Losses to Ohio State and Loyola (Maryland) in the last two tournaments still sting for a program accustomed to far more success.

“Our class, we haven’t won anything,” Duke junior attackman Justin Guterding said. “Now juniors, we know that. Seventy-five percent of our team hasn’t won a playoff game. So the leaders on the team are really pushing to get back to where we belong.”

Though ranked No. 6 in the country, the Blue Devils (12-4) were the last team selected to this year’s tournament field, according to the NCAA selection committee.

“We knew we were one of the last teams in with the way the committee looks at it with the data,” Duke coach John Danowski said. “We are delighted and honored to be together and practicing another week.”

Still, that’s a far cry from the school’s back-to-back NCAA championship runs in 2013 and 2014. Guterding and his teammates aim to change that.

With 45 goals and 38 assists this season, Guterding figures to have a say in how things go for Duke this time around.

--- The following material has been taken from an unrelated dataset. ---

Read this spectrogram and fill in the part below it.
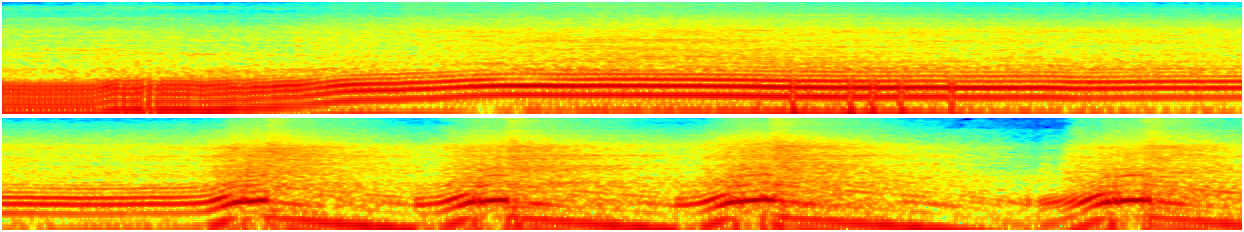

He’s scored at least one goal in 25 consecutive games and has hat tricks in 10 of Duke’s 16 games this season.

He and senior attackman Jack Bruckner (43 goals) are the highest scoring attack tandem in the country. Guterding has assisted on 42 percent of Bruckner’s goals.

Bruckner has tallied at least one point (goal or assist) in 54 consecutive games, dating back to that NCAA final win over Notre Dame in 2014.

Duke has plenty of offensive firepower to put on display against No. 9 Johns Hopkins.

Defense and discipline will be just as important if Duke is to ends its two-year NCAA drought.

The Bluejays (8-6) lead the nation in finding success in man-up situations, scoring 61 percent of the time this season.

Duke, meanwhile, has denied goals 70 percent of the time while a man down. But Danowski would prefer the Blue Devils avoid those situations.

“The easy answer is not committing any fouls,” Danowski said. “That would be No. 1. Then No. 2 pray a little bit that they miss their shots. They are very talented. Very skilled players and they are well-coached.”

Duke has been a strong defensive team this season, allowing just 8.06 goals per game. That’s the Blue Devils’ lowest per-game average since 2009.

Senior goalkeeper Danny Fowler, a freshman on Duke’s last NCAA championship team, led the ACC this season in save percentage (.531) and goals-against average (8.44).

Steve Wiseman: 919-419-6671, @stevewisemanNC

Duke vs. Johns Hopkins

When: 2:30 p.m. Saturday

Where: Homewood Field, Baltimore

TV: ESPNU

  Comments